All 40,923 study participants had weight, height, and waist and hip circumference measured. Standard questionnaires evaluated alcohol use. For men, WHR was low if below 0.93, middle if 0.93 to 0.99, and high if above 0.99. For women respective values were below 0.80, 0.80 to 0.86, and above 0.86. Low, middle, and high BMI were the standard cutoffs for normal weight, overweight, and obesity. For men low alcohol use was below 176 g/week, middle use 176 to 392, and high use above 392. For women respective alcohol cutoffs were below 120 g/week, 120 to 280, and above 280.
The 40,923 adults studied averaged 50 years in age and 47% were men. Proportions of the study group in low, middle, and high alcohol and obesity groups were 86%, 10%, and 4% for alcohol use, 31%, 38%, and 31% for WHR, and 36%, 41%, and 23% for BMI. During a median 12.9 years of follow-up, the researchers counted 355 liver-related outcomes.

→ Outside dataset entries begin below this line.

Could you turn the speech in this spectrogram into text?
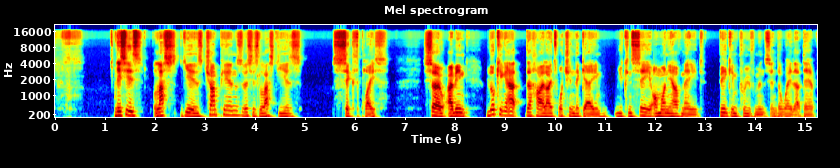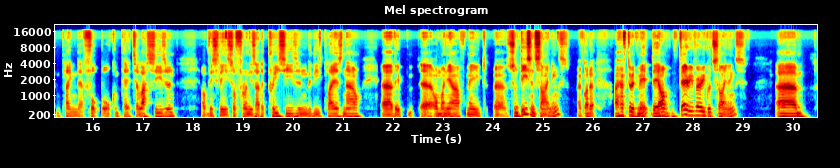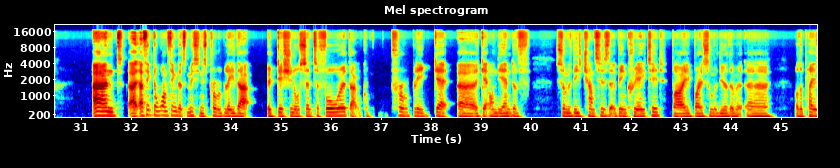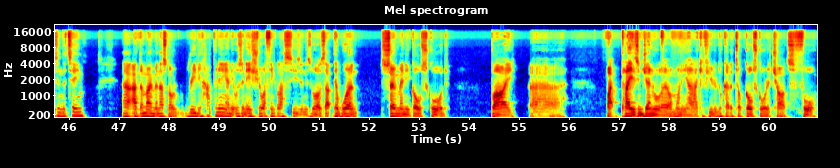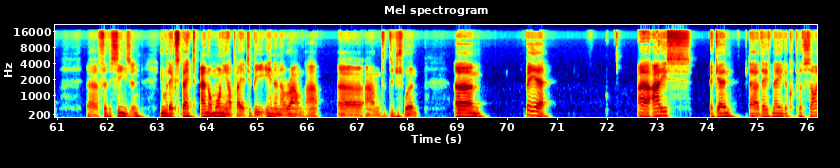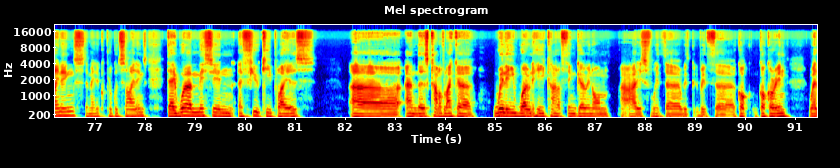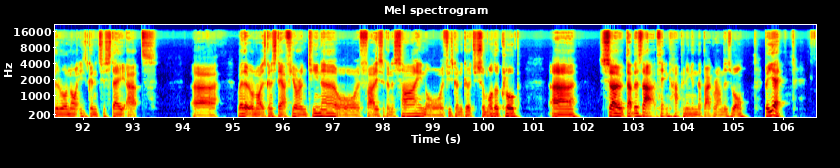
this is last year's champions versus last year's sixth place. So I mean, looking at the highlights, watching the game, you can see Omonia have made big improvements in the way that they're playing their football compared to last season. Obviously, Sofroni's had a preseason with these players now. Uh, they uh, have made uh, some decent signings. I've got to, I have to admit, they are very, very good signings. Um, and I, I think the one thing that's missing is probably that additional centre forward that could probably get uh, get on the end of some of these chances that are being created by by some of the other uh, other players in the team. Uh, at the moment, that's not really happening, and it was an issue I think last season as well. Is that there weren't so many goals scored by uh, by players in general uh, Omonia. Like if you look at the top goal scorer charts for uh, for the season, you would expect an Omonia player to be in and around that, uh, and they just weren't. Um, but yeah, uh, Aris again. Uh, they've made a couple of signings. They made a couple of good signings. They were missing a few key players, uh, and there's kind of like a Willie won't he kind of thing going on at Aris with uh, with with uh, Kokorin, whether or not he's going to stay at uh, whether or not he's going to stay at Fiorentina, or if Aris are going to sign, or if he's going to go to some other club. So that there's that thing happening in the background as well. But yeah,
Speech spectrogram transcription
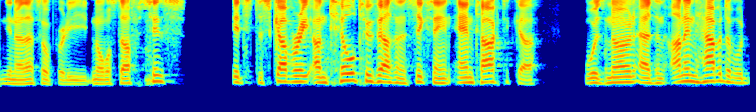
you know that's all pretty normal stuff. Since its discovery until 2016, Antarctica was known as an uninhabitable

WHR predicted liver disease more strongly than BMI by two methods: Harrell's C statistic (WHR 0.72, 95% confidence interval [CI] 0.68 to 0.75; BMI 0.58, 95% CI 0.55 to 0.62), and Wolbers C accounting for competing risks (WHR 0.63; BMI 0.49).
Next the researchers calculated excess cumulative incidence of liver disease after 10 years by alcohol- and BMI/WHR-group. The calculation involved subtracting the cumulative incidence in each group from the cumulative incidence in the reference group. For the alcohol-WHR analysis, the reference group was low alcohol use and no abdominal obesity. For the alcohol-BMI analysis, the reference group was low alcohol use and healthy BMI. Excess cumulative incidence after 10 years came to 2.8% in the alcohol-WHR group (P for interaction 0.01) versus only 0.2% in the alcohol-BMI group (P for interaction 0.06).
The researchers concluded that WHR, a marker of abdominal obesity, outperforms BMI in predicting newly diagnosed liver disease in the general population. They added that the "profound supra-additive interaction effect between alcohol use and WHR for incident severe liver disease" is not seen with alcohol and BMI.
1. Aberg F, Salomaa V, Farkkila M, et al. Abdominal obesity is key when evaluating interactions between alcohol use and obesity for liver disease. EASL International Liver Congress 2022, London, June 22-26, 2022. Abstract OS109.
2. Glyn-Owen K, Bohning D, Parkes J, Roderick P, Buchanan R. The combined effect of alcohol and body mass index on risk of chronic liver disease: a systematic review and meta-analysis of cohort studies. Liver Int. 2021;41:1216-1226. doi: 10.1111/liv.14754.
looking at the dip in the curve on the left. looking at this graph, losing weight is not always a good thing, if this weight loss means you are losing muscle mass for example due to illness, in contrast losing weight ina way that reduces your waist circumference in relation to your hip circumference is always good with regards to risk for liver disease.